"Listen to me," I said to my youngest sister, the one who almost died when she was three, but then I called my parents home from their New Year's Party next door and they arrived in time to put a spoon between her convulsing jaws and carry her blanketed to the hospital. I was ten then, and it was my job to take care of her while they were away. "Listen to me," I told her again. "I am an expert on not being loved. No one has even made a pretense of loving me. Not being loved does not make you unlovable."
My sister is crying because her three children have the Cox-sackie virus. But not really because of that. Because she has gone back to school and taken a double load and her ex-husband won't come help her through the illness, and now our aging mother cannot stay with her over Easter because she is 89 and vulnerable to viruses.
"I won't see anyone," she weeps to one of the sisters between us. "I should recuse myself because we are virused." (Why does she keep using that term? my other sister asks, irritated.
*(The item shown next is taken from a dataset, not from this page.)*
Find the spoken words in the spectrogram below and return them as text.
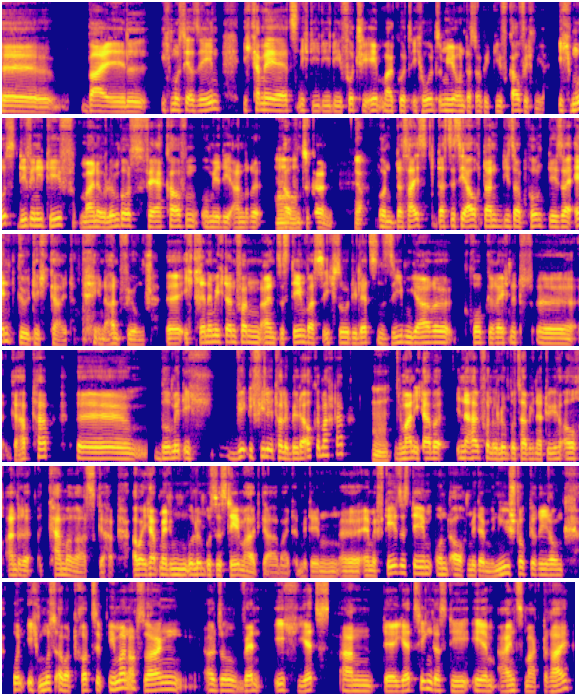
Äh, weil ich muss ja sehen, ich kann mir ja jetzt nicht die, die, die Fuji eben mal kurz, ich hole sie mir und das Objektiv kaufe ich mir. Ich muss definitiv meine Olympus verkaufen, um mir die andere mhm. kaufen zu können. Ja. Und das heißt, das ist ja auch dann dieser Punkt dieser Endgültigkeit, in Anführungsstrichen. Äh, ich trenne mich dann von einem System, was ich so die letzten sieben Jahre grob gerechnet äh, gehabt habe, äh, womit ich wirklich viele tolle Bilder auch gemacht habe. Hm. Ich meine, ich habe innerhalb von Olympus habe ich natürlich auch andere Kameras gehabt. Aber ich habe mit dem Olympus-System halt gearbeitet, mit dem äh, MFT-System und auch mit der Menüstrukturierung. Und ich muss aber trotzdem immer noch sagen, also wenn ich jetzt an der jetzigen, das ist die EM1 Mark III,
Isn't that the term they use on juries?) "I keep asking him, how can you love someone and then stop loving them. I can't stop asking."
"You're not adding things properly," I analogize for my youngest sister.
"Are you telling me I am not good at math?" she sobs.
"No, you are taking 2 and 2 and 2 and multiplying instead of adding," I explain rationally, in that irritating way I have.
"It is not her who is multiplying," my other sister shouts in the phone. "It is the world that is doing it for her."
"What if you went to the store and decided not to buy pizza for dinner?" I say soothingly. "Does that mean there is something wrong with pizza?" It is a ridiculous example.
My younger sister finally laughs. I am exhausted and my ears are ringing. I keep getting bloody noses and migraines. I am exhausted from visiting my family, where everything you say is analzed and dissected and inspected for hidden meanings. I don't think I have any hidden meanings. I am too tired. Why can't I just stay in a hotel? Other people stay in hotels. My sister and her husband will stay in a hotel when we all drive to Boston which will be when she finishes the cake and the Easter egg dying, or her son goes to his Easter Egg hunt. I have lost track of so many people's social engagements. But when I tell them I would like to stay in a hotel my middle sister tells me I really don't want to do that, and that her son will be disappointed if I take my sons away from their cousin, her son, even though her son will be staying in a hotel.
Everybody's voice is echoing in my ears. "It is better just to go along with things," my sister advises, even though clearly I am not very good at going along with so many people's agendas, which is why I live across the ocean.
My mother is busy fixing my sister's childhood Raggedy Andy doll, which is missing an eye and whose shoes have torn and fallen off. In a minute I will set off for Walmart, because my younger son lost the shield for his 5 dollar Captain America, and wept all the way home from my half-sister's in Manhattan.
There are eight children, little mirror images, reproducing more mirror images, like an elaborate paper doll set, all connected at the mitts, but wavering separately in the wind. This is the thing about family. You can never totally disconnect, either your thoughts or your scissored outlines. And virus or no, echoing earlobes or no, we will travel now and be together for Easter and resurrection.